So you have a sweet tooth? Not a problem! Get some arequipe! Arequipe is equivalent to the more commonly circulated name, dulce de leche, in Spain and many other Latin American countries e.g. Argentina. It literally means ‘sweetness of milk’. You can make arequipe at home by stirring milk with sugar under low heat (for hours though, quite laborious). Or, the old trick, chuck your cans of condense milk in a pot of boiling water for 2 hours, then open the can to find a thick toffee-like paste (although from my research I found out that the difference between toffee and dulce de leche is that one’s made from butter and the other’s from milk) that you can use for your banoffee pie. Arequipe’s status in Colombia is like chocolate. It finds its way in everything: bread, cookies, ice-cream, pastries, rice pudding, cheesecakes, and even doughnuts! The list is inexhaustible.
Colombians absolutely love it. They eat everything with it – including cheese and fruits like figs that have already been cooked in sugar (brevas con arequipe), producing a sweet on sweet effect.. So it gets very funny when you start hearing stories of foreigners who are greeted with the exceedingly warm hospitality and welcoming of Colombians who offer up their sweet milk to nourish the foreigners on a cold gloomy day. And the foreigners find themselves gobbling down this thick brown stuff that can stick to your throat, and even worse when they’re meant to eat it in the strangest combination that they’ve ever come across, with fruits and cheese and really almost everything else that they didn’t expect.

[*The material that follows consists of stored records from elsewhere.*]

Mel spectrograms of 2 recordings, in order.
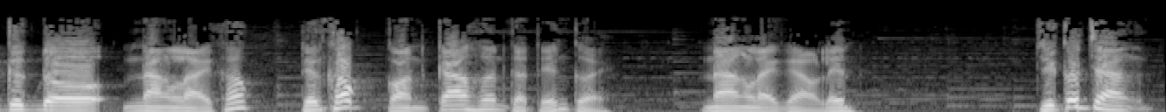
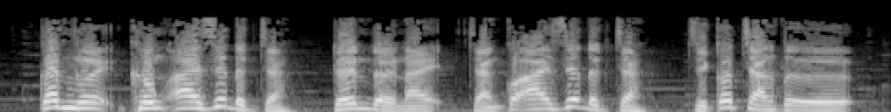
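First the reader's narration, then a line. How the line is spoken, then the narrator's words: Sudden manic laughter. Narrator (Vietnamese): Thiết Tâm Lan đột nhiên bật cười cuồng dại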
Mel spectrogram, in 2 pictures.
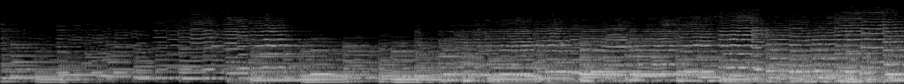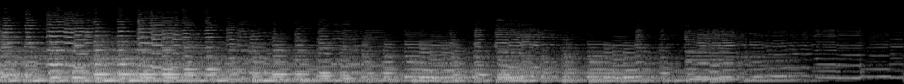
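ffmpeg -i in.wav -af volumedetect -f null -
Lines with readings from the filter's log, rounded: mean_volume: -22.8 dB
max_volume: -7.4 dB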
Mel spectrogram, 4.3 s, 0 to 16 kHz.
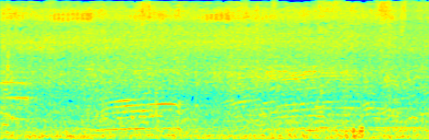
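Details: Large cattle loaded onto a heavy tronton truck after a Purwokerto buyer purchased 25 head; two low, slightly wavering moos, the second longer, over a droning engine and scattered voices.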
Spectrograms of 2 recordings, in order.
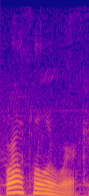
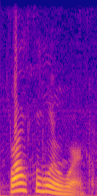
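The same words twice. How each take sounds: First: Said in the usual way. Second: Brothel hoger en luider; stress on brothel. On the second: Shown as a demonstration. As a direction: Brothel with a punch, high and loud.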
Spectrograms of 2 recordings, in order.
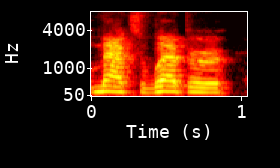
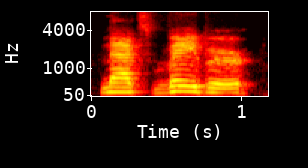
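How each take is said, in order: First: The name is pronounced the English way. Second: The name is pronounced the German way.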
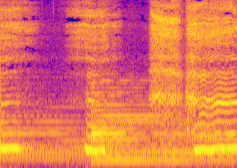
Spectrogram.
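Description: Acoustic cover song: a singer's voice over acoustic guitar holds a note, breaks off, and takes an audible breath about a second and a half in before singing again near the end.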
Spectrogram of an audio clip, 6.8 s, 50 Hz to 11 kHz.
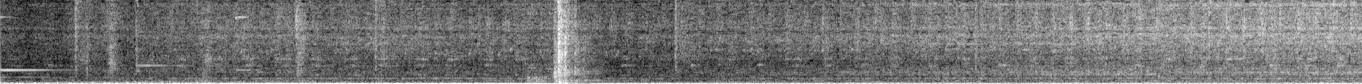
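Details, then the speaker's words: Datsun 280ZX Turbo (L28ET) warming up: deep slow loping idle that dropped from 750 to about 500 rpm, with 650–750 normal; low idle speed, to be adjusted at the throttle stop. "okay so the car is warming up and I noticed the RPMs did drop a little bit it went from 750 to about 500 you can hear it loping or you hear it yeah we're at about 500 normally 650 750 is normal for this car"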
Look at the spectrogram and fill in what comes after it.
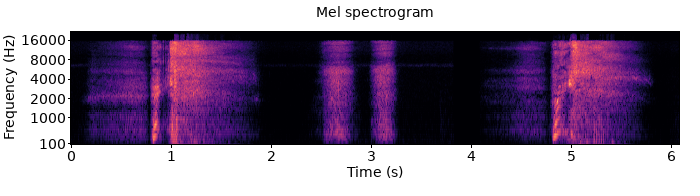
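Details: Hay fever sneezing with itchy, runny nose: two full sneezes, each preceded by a sharp inward breath, with quick sniffs between; housemate passing tissues.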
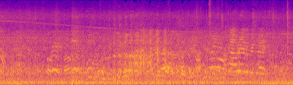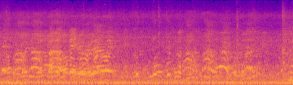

Worse still when your Colombian friends start starring at you with their hopeful and proud eyes anticipating a smile of surprise from you when you’re supposed to realise how delicious this thing is. Some of my foreign friends have expressed their inability and unwillingness to swallow this sticky sweet matter with cheese for dessert. It’s understandable.